The Scottish Government was markedly more cautious over the prospects of an extension when the line reopened, insisting that the case would depend on how successful the Edinburgh-Tweedbank service proved.
The Borders Railway has had its critics over the last 18 months, but it is widely regarded as a success story, with more than a million passengers using the service in the first year alone, exceeding expectations.
Now the Scottish Government has confirmed that the prospect of a full extension is to be properly considered for the first time since the reopening as part of a wide-ranging study into improving the transport network in the south-east of Scotland.
Analysis of the viability of an extension is to be applauded. Once a network like this is in place, its economic potential has to be maximised. The same principle can be applied to Edinburgh’s tram system.
There was some controversy when the Borders Railway was stopped short at Tweedbank, cutting off Hawick, originally connected to Edinburgh via the Waverley Route. An extension to Carlisle would bring this significant population back into the equation. It would also go a long way towards improving connectivity for many living or working in Edinburgh and the Borders.
But as we look forward, we would do well to look back first of all. Mistakes were made in the construction of the new Borders Railway. Most notably, the use of sections of single track means the service cannot be as reliable and punctual as it should be. There is no excuse for repeating such a mistake in any extension of the route.
It remains to be seen how much an extension to Carlisle will cost or where the finance would come from, but a cut-price extension should not be attempted. Doubling the length of the line without learning the mistakes of the past will double the number of problems currently experienced, such as services either not running to time or suffering from serious over-crowding.
And while we applaud the prospect of development offered by an extension of the Borders line, we should not forget other parts of the country. Organisers of an impressive campaign calling for the re-opening of a five-mile stretch of mothballed railway track in Fife, from Thornton to Leven, must be wondering what more they have to do to persuade the Scottish Government to reconnect what is described as the largest urban area in Scotland without a train service.
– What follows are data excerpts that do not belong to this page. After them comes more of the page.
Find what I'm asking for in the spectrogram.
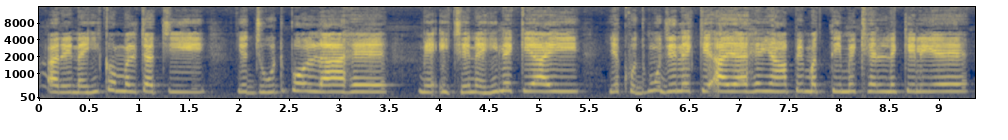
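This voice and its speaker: Woman doing a little village girl, eager, defensive, high, narrow-toned voice. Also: level tone, a bit bright. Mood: pleading. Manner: protesting, quick to blame.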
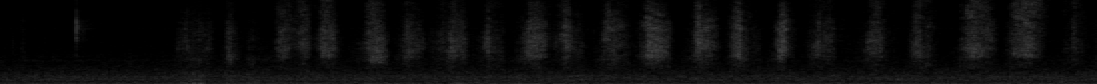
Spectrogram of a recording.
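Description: Paintbrush bristles scratching quickly back and forth on a pumpkin's painted skin, faint, in short strokes about six a second that start about a second in.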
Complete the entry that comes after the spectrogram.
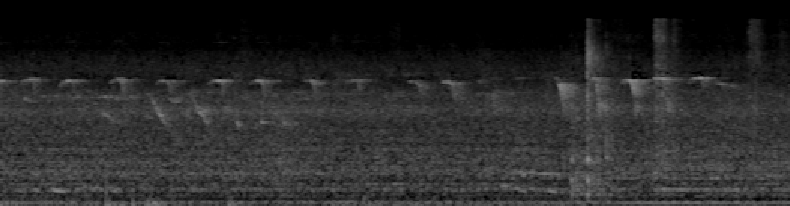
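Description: Small birds chirping, a steady series of short high chirps two or three a second, over a steady low hum. About six seconds in there is a single sharp knock, a plastic milk bottle dropping onto the tiled floor.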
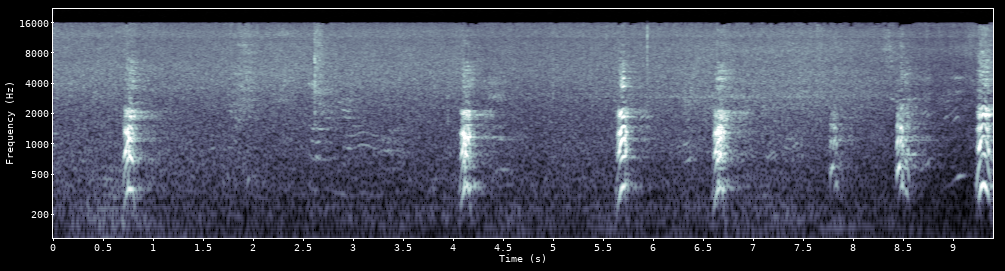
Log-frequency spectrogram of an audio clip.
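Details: German Shepherd dog that nobody will play with, barking in short sharp bursts, about seven barks spaced irregularly, one to two seconds apart, over a low background murmur with faint voices.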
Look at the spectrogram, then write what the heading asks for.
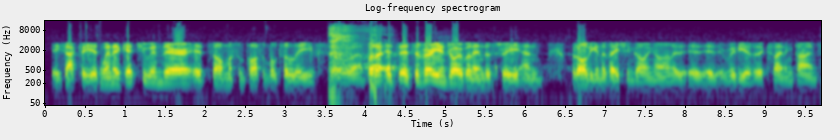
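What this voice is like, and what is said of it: Slight Irish accent. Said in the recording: “I hear just a twinge of an accent. You actually grew up in Ireland, right? ... you will still hear that Irish brogue”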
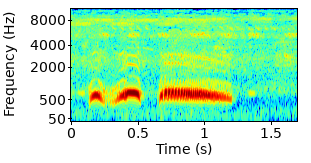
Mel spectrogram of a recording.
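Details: Single one-'kuk' phrase from a deep-voiced spotted dove: two rounded hoots, then a long vibrating coo gliding slowly downward. Quiet surroundings.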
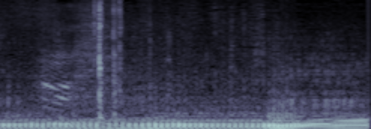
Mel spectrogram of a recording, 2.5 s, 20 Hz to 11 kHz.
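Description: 1992 Toyota Corolla's four-cylinder engine running under load as the car drives off, a steady low drone. A single sharp knock sounds about two-thirds of a second in, and the engine note dips and changes near the end.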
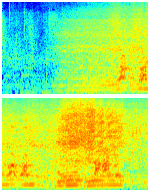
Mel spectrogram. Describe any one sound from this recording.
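A motor scooter engine hums up close and revs.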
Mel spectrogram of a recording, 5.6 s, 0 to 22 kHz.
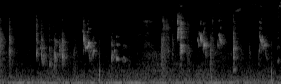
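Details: Pet budgerigar chattering indoors, a busy run of short warbled chirps and squawky notes between 1 and 8k, steady and overlapping, with a low hum underneath.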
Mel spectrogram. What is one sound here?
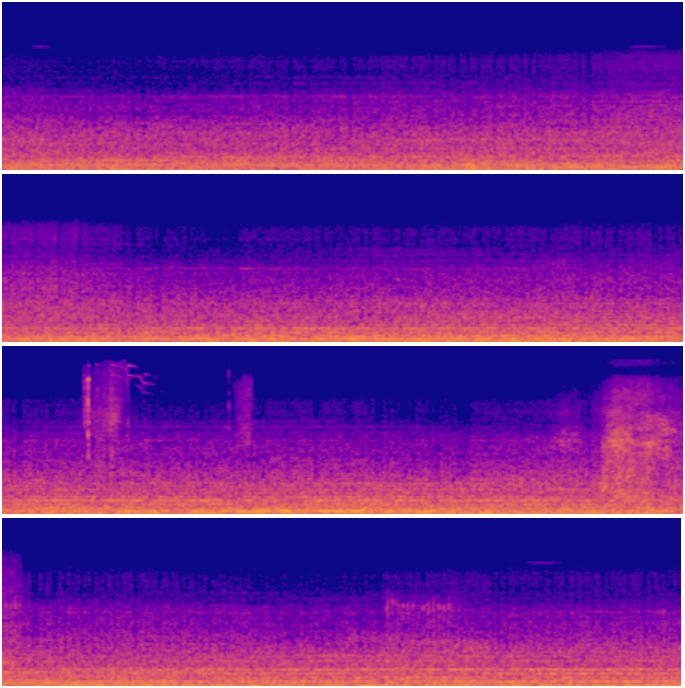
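A hovering bike's engine hums steadily.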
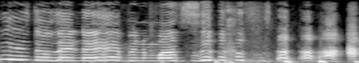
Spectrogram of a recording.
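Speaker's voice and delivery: slow, tearful, crying voice. Retelling her sister-in-law's reaction to hearing about her, imitating someone crying. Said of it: "She said I started crying like".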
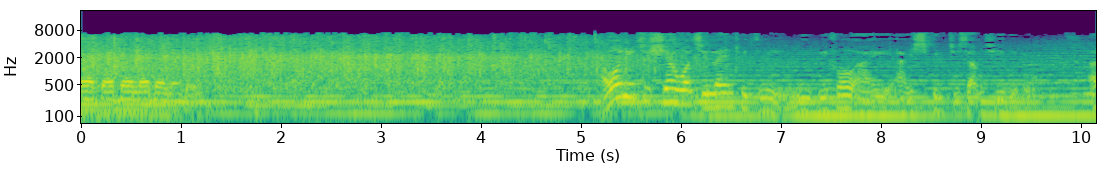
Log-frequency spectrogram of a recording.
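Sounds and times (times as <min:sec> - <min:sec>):
audience clapping: 0:00.0 - 0:06.6
speech: 0:00.4 - 0:01.2, 0:05.2 - 0:10.1.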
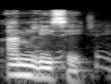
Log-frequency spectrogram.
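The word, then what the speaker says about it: Amlici: Nuestra guía de pronunciación en la parte posterior del texto dice Amlisi. Esa guía cambia con el pasar de los años. De hecho, en la primera guía no era Jared, sino Jaired.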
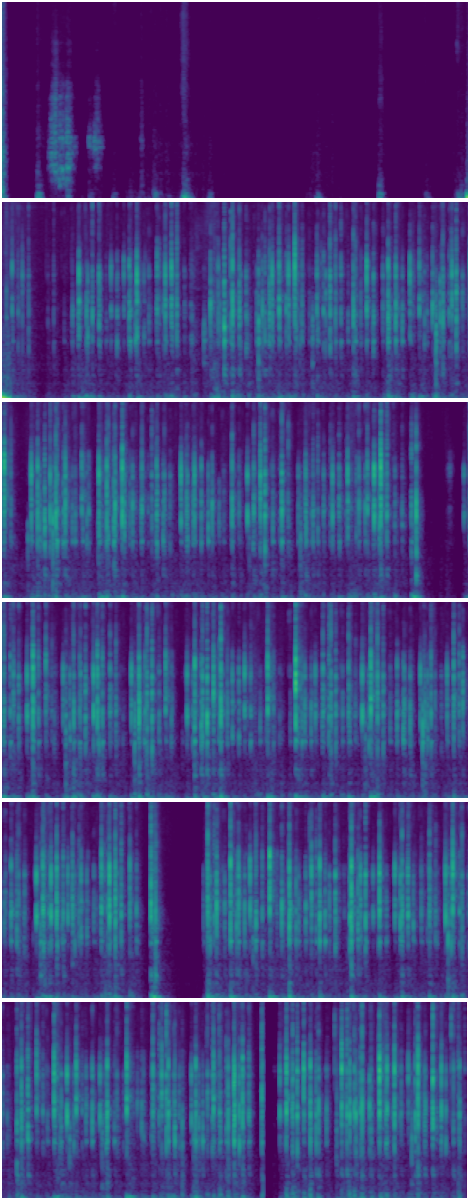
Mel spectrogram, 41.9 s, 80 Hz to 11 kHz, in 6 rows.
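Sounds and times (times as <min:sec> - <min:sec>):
fast mechanical keyboard typing: 0:08.1 - 0:20.3, 0:21.0 - 0:30.4, 0:31.0 - 0:41.9.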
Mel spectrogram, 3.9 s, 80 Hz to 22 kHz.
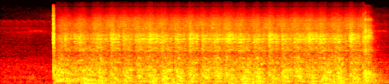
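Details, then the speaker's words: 1959 Chevy Biscayne, 235 engine with Powerglide, sat in a junkyard probably 30 years or more, fresh battery: the engine spins over freely at about four pulses a second but never catches. There is no spark, so the points are to be cleaned. "and I already know that it has no spark so without even pulling a spark plug and trying that I'm going to pop the cap and uh we're going to clean the points and see if this bad boy will will fire up again"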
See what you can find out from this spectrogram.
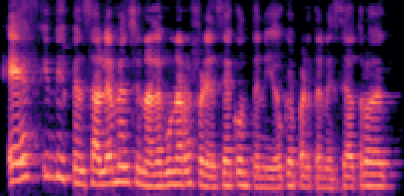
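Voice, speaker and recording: Woman hosting, super enthusiastic, lots of quick yeahs, sounds echoey. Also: fairly low pitch, fairly bright tone. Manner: enthusiastic, frequent short affirmations. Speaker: podcast festival host. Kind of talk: casual interview hosting. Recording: echoey room.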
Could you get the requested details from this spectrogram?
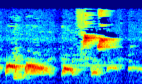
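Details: Spotted dove hen calling to urge males into cooing: two long, low, breathy coos followed by shorter notes, overlapped by a thin, higher chirping bird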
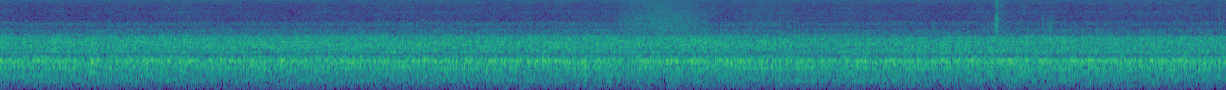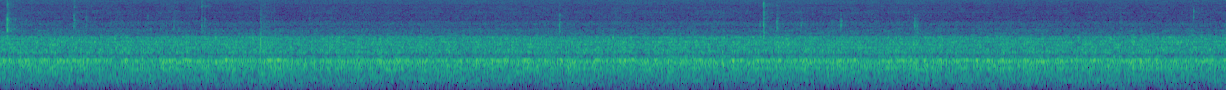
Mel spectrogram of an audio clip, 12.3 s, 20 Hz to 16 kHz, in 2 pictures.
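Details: National Panasonic RQ-434DS boombox under repair: steady hiss with only a faint trace of station, tuning makes no difference; weak radio reception, suspected faulty mixer transistor.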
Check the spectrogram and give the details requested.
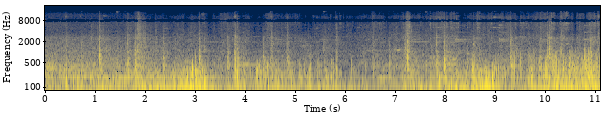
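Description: Train running on the rails: a continuous low rumble with irregular clanks and clicks from the wheels and cars.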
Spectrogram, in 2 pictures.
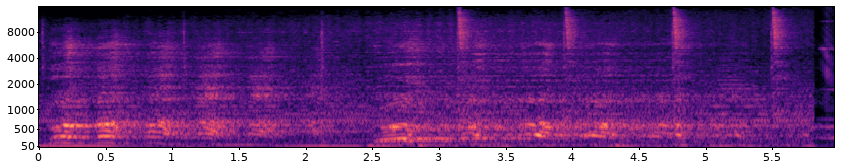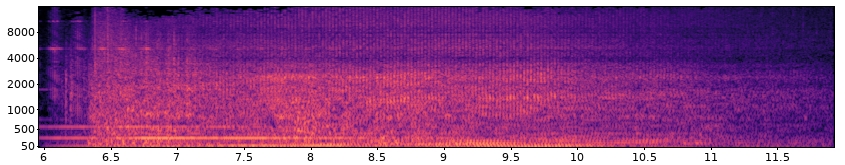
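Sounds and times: low hum: 2.0 - 11.9
deep rumbling whoosh: 6.4 - 11.9.

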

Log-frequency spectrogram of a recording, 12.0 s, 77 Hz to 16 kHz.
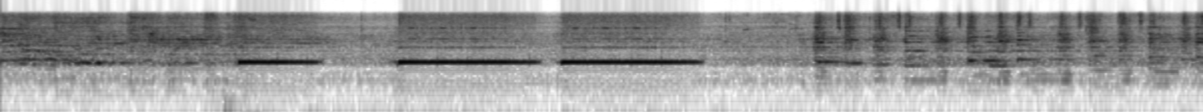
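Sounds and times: background music: 0.0 - 3.3, 8.0 - 12.0
steam train whistle: 4.0 - 7.1.

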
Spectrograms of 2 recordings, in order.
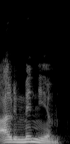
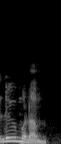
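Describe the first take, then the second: First: It is said in five syllables, ending -nium. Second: It is said in four syllables, ending -num. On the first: The speaker calls it right. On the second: The speaker calls it wrong.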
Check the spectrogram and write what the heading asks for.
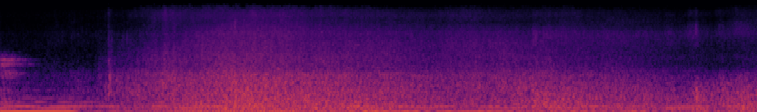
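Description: Ocean waves wash steadily onto a shore in a continuous, fairly loud rush of surf, with a brief low rumble at the very start and no voices.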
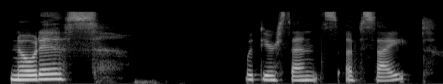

Further investment in the Borders line would be a bitter setback for an area that is crying out for regeneration support.